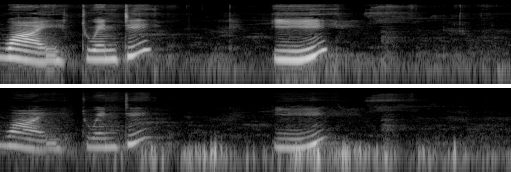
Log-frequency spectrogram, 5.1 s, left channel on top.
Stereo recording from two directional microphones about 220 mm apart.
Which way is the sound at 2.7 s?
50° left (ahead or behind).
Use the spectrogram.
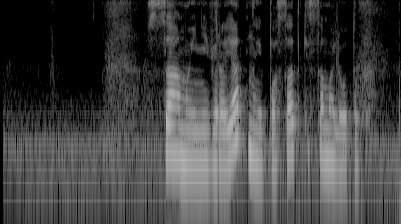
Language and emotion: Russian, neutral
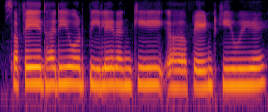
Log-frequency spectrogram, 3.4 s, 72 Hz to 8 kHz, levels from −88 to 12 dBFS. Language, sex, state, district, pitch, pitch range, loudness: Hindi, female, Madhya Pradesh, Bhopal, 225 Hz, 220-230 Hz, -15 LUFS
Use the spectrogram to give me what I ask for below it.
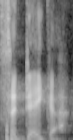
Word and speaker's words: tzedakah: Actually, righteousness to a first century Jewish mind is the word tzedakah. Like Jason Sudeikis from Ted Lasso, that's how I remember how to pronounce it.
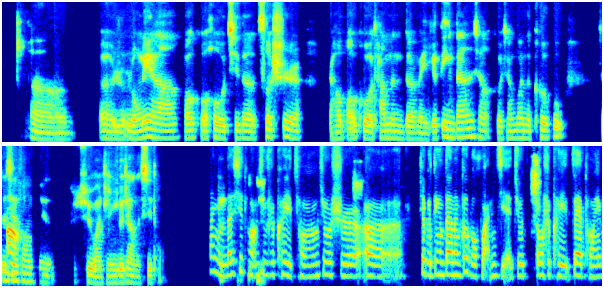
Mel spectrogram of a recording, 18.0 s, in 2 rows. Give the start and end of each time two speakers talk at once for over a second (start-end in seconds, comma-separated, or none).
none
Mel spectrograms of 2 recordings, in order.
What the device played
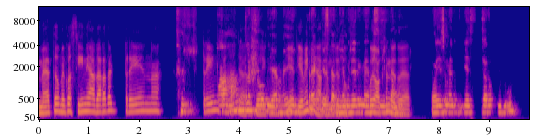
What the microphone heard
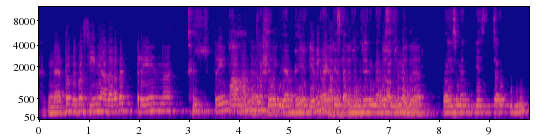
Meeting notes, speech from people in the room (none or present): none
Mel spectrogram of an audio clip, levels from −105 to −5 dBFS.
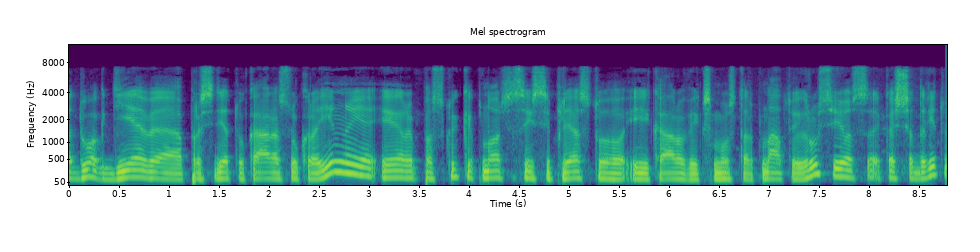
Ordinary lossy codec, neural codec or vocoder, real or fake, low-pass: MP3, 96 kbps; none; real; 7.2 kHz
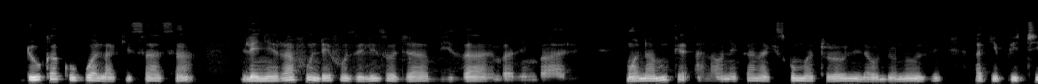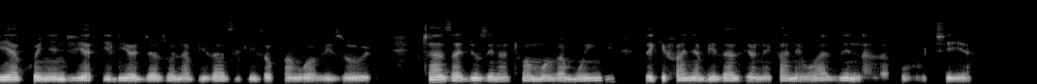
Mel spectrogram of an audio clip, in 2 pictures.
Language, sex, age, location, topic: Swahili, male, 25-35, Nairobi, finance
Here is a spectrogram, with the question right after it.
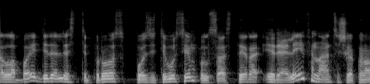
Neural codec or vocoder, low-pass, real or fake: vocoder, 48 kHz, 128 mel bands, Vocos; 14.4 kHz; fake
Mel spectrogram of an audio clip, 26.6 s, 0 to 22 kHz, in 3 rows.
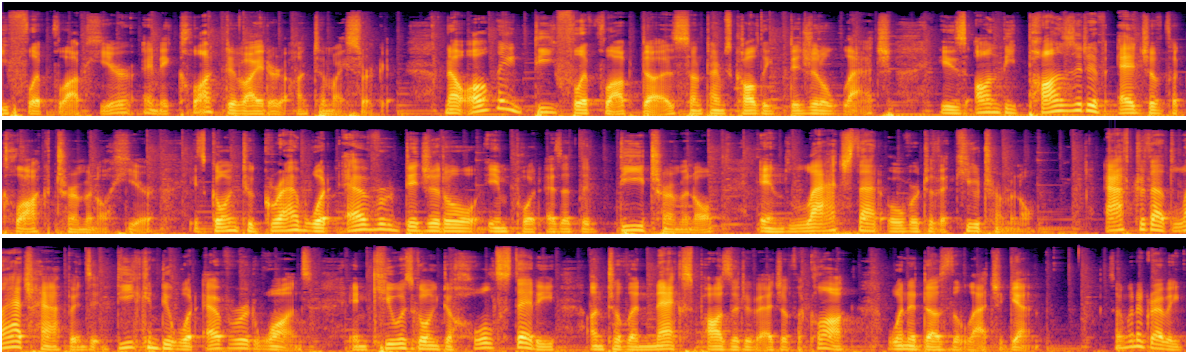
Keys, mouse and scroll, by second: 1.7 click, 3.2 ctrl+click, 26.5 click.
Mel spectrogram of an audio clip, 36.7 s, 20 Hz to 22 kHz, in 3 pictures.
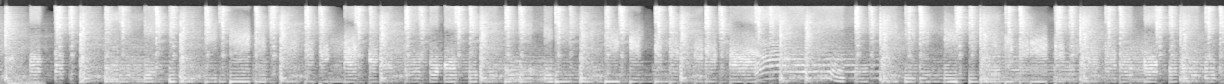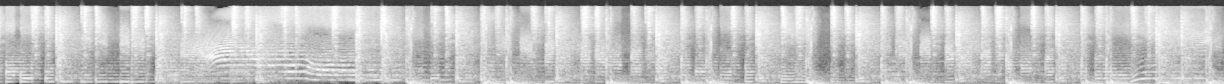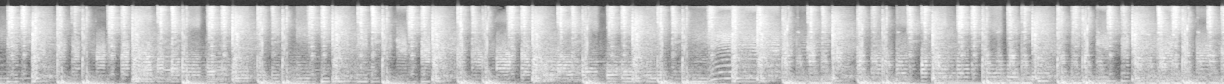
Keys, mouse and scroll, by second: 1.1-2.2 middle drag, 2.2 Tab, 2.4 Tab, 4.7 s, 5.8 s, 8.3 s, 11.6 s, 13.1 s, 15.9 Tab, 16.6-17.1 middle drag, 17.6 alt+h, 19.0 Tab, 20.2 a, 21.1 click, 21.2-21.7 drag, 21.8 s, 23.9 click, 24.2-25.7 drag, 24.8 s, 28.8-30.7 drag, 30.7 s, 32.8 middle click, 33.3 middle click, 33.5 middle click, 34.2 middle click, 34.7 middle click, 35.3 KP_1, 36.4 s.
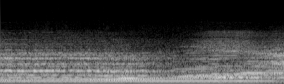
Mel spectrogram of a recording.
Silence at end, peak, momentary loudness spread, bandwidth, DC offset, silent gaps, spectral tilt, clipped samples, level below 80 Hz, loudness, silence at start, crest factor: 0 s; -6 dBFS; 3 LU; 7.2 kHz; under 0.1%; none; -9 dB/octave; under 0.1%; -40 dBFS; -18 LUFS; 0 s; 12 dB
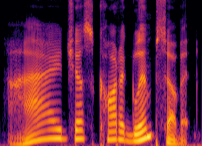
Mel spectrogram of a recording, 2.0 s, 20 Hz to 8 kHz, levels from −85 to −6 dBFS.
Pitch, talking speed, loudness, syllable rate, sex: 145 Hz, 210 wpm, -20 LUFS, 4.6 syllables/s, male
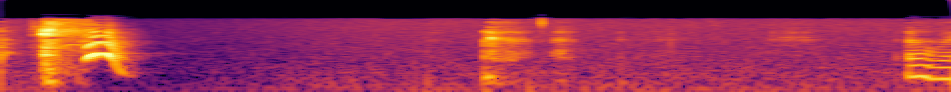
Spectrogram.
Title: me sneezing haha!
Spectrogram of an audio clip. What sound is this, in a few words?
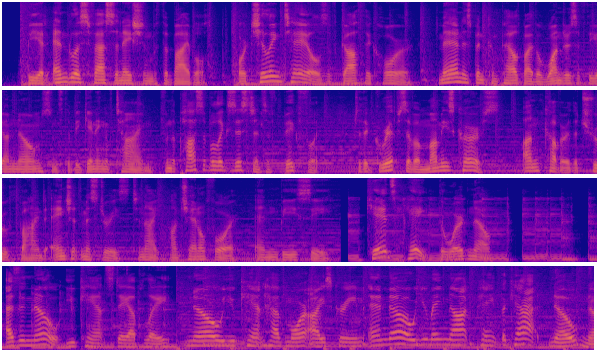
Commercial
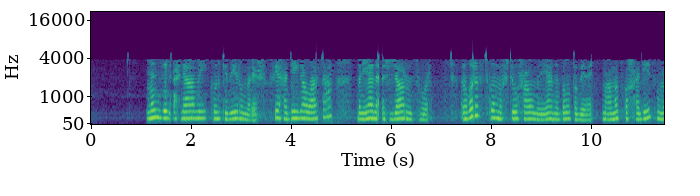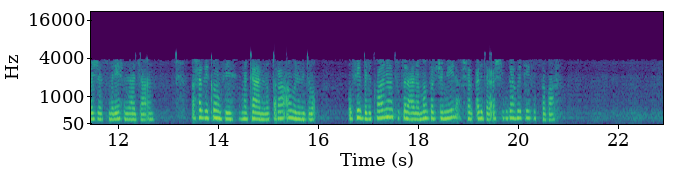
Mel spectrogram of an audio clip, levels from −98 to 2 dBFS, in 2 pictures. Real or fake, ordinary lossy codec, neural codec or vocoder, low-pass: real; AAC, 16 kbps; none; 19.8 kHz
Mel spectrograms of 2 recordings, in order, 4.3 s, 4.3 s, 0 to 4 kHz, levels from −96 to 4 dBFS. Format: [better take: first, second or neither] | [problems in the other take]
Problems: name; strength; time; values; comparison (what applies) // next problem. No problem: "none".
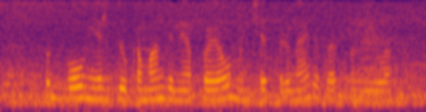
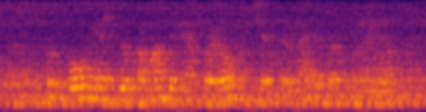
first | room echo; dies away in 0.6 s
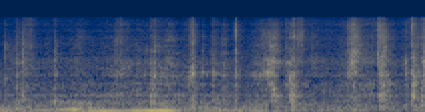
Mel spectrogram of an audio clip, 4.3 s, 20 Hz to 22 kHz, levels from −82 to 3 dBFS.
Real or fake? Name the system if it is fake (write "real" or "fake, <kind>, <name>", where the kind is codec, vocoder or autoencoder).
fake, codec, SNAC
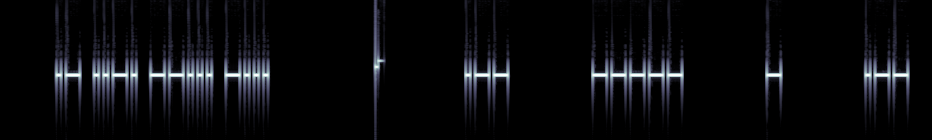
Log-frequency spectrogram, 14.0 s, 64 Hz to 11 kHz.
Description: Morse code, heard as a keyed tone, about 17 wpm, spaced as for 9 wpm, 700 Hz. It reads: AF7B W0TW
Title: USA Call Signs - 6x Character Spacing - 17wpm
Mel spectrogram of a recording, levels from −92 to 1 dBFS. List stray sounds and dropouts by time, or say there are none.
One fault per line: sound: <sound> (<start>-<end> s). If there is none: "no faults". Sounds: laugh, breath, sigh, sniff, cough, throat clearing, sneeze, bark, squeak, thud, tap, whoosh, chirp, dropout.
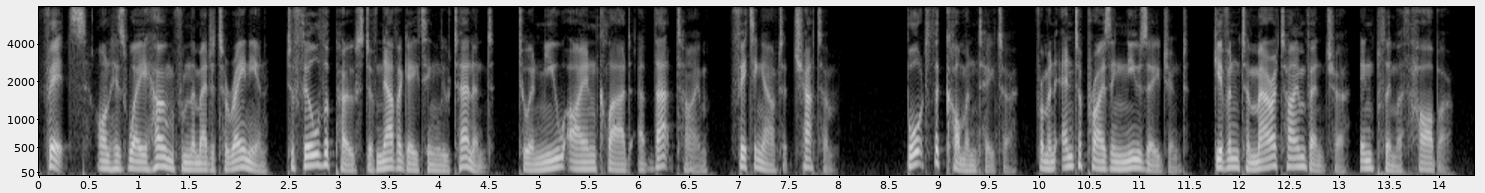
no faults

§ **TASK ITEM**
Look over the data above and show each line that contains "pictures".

§ **SOLVED EXERCISE**
Mel spectrogram of an audio clip, in 2 pictures.
Mel spectrogram of an audio clip, 36.7 s, 20 Hz to 22 kHz, in 3 pictures.
Mel spectrogram of an audio clip, levels from −98 to 2 dBFS, in 2 pictures. Real or fake, ordinary lossy codec, neural codec or vocoder, low-pass: real; AAC, 16 kbps; none; 19.8 kHz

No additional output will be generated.